However, so far, they said the Austrian authority has resisted the call to take emergency measures. “The Austrian DPA has just told us that they received the complaint, that there is no right to an urgency procedure and that another DPA might be the leading supervisory authority. But the complaint wasn’t yet officially referred to the DPC as far as I know,” noyb’s spokesperson added.
While all these tortuous regulatory twists and turns have played out, the upshot for Facebook and Instagram users in Europe is that their privacy remains at Mark Zuckerberg’s mercy — unless or until they abandon using his dominant social networks entirely — since, in parallel with all these years of privacy scrutiny and sanction, the adtech giant has been able to keep cashing in on Europeans’ personal data the whole time; processing it for ad targeting despite its legal bases being under challenge or even, for several months-long stretches, invalidated (as happened in the months between its claim of (first) contractual necessity (and then legitimate interests) being ruled out and Meta switching to alternatives (earlier last year legitimate interests; now consent)).
That said, we are seeing more moves to litigate against Meta on privacy — such as the $600M competition damages claim being brought by publishers in Spain last year who argue its lack of legal basis for microtargeting users sums to unfair competition they should be compensated for — so the adtech giant could face a reckoning in the form of rising costs coming down the pipe over legacy data protection violations, as well as the prospect of future sanctions flowing from fresh privacy complaints if they lead to breach findings.

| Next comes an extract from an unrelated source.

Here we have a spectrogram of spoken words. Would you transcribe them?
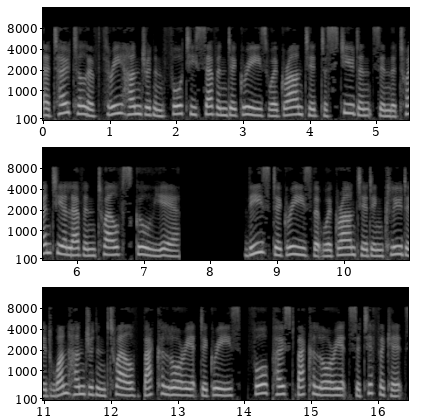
a total of 347 degrees were granted to students in the 2011-12 school year. These degrees that were granted included 112 baccalaureate degrees, 4 post-baccalaureate certificates,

It’s worth noting the GDPR only has a limited number of legal bases (six) for processing personal data. Several are simply irrelevant for an adtech giant like Meta, while others have been ruled out by regulators and the CJEU. So its options for tracking and profiling users for ads have narrowed — to a single possibility: Consent. How Meta frames this choice is where the privacy action is now.